Florida Man Arrested for Allegedly Shooting Alligator With Rifle

An alligator has died after being shot in the head by a man in Fort Myers, Florida.

Andrew Price faces two misdemeanor charges after shooting the animal as it swam in a neighborhood pond on March 20.

The Florida Fish and Wildlife Conservation Commission (FWC) and the Lee County Sheriff's Office attended the scene.
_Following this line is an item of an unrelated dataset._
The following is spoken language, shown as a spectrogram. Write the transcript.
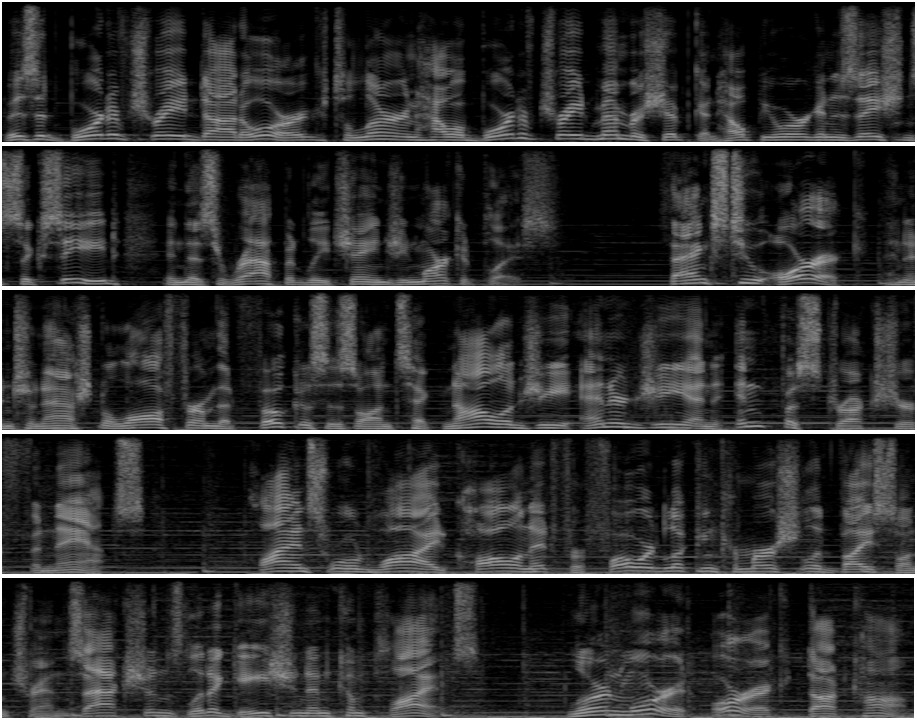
Visit boardoftrade.org to learn how a Board of Trade membership can help your organization succeed in this rapidly changing marketplace. Thanks to Orrick, an international law firm that focuses on technology, energy, and infrastructure finance. Clients worldwide call on it for forward looking commercial advice on transactions, litigation, and compliance. Learn more at orrick.com.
The alligator was captured alive, but it had to be euthanized because of its injuries.

Local media reported that Price admitted to shooting the animal.

According to eyewitnesses, he was with his young son when he opened fire on the alligator, and there were people around at the time.
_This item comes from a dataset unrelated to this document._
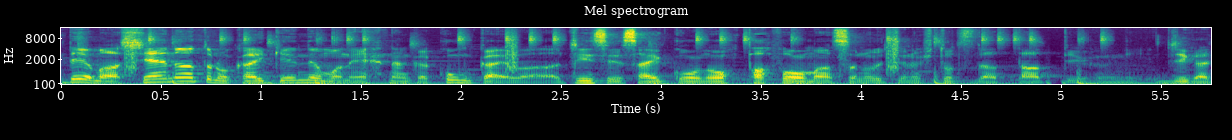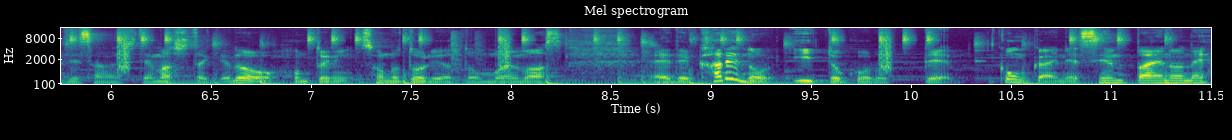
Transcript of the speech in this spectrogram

"There was no reason for him first of all to fire a firearm in here because it was across the lake, and there were people walking around," said Cindy Elins (via Wink News).

"It could have ricocheted; it could have done anything."

Alligators are protected under Florida law, which states: "A person may not intentionally kill, injure, possess, or capture, or attempt to kill, injure, possess, or capture, an alligator or other crocodilian, or the eggs of an alligator or other crocodilian, unless authorized by rules of the commission."

Killing or injuring an alligator is a third-degree felony in the state. However, Price's charge has been reduced to a first-degree misdemeanor for cruelty to animals.

He has also been charged with a first-degree misdemeanor for firing a gun in a public place.

If Price is convicted, he could face a maximum punishment of one year in prison and a fine of up to $5,000.

Florida is home to an estimated 1.3 million alligators. As temperatures rise, so does the metabolic rate of the reptiles, which become more active at this time of year as they seek food and start courting ahead of the mating season in May and June.

Despite the high numbers of alligators in the area, attacks on humans are rare.

"The likelihood of a Florida resident being seriously injured during an unprovoked alligator incident in Florida is roughly only one in 3.1 million," the FWC says.

Last year, Florida saw 12 recorded alligator bites on people, none of which were fatal, though eight of those incidents "required medical care, beyond first aid."

Between 1948 and 2019, 413 unprovoked bite incidents were recorded in the state, with 25 of them resulting in fatalities.

The FWC's safety recommendations include taking extra precautions near water. It advises keeping children and pets a safe distance from water, and swimming only in designated swimming areas during daylight hours.

Feeding wild alligators is also illegal, because it can cause them to start associating people with food.

An alligator swimming in a swamp
A stock image shows an alligator swimming in a swamp, unrelated to the animal that was shot in Fort Myers. A local man has been charged and could face up to a year in prison. iStock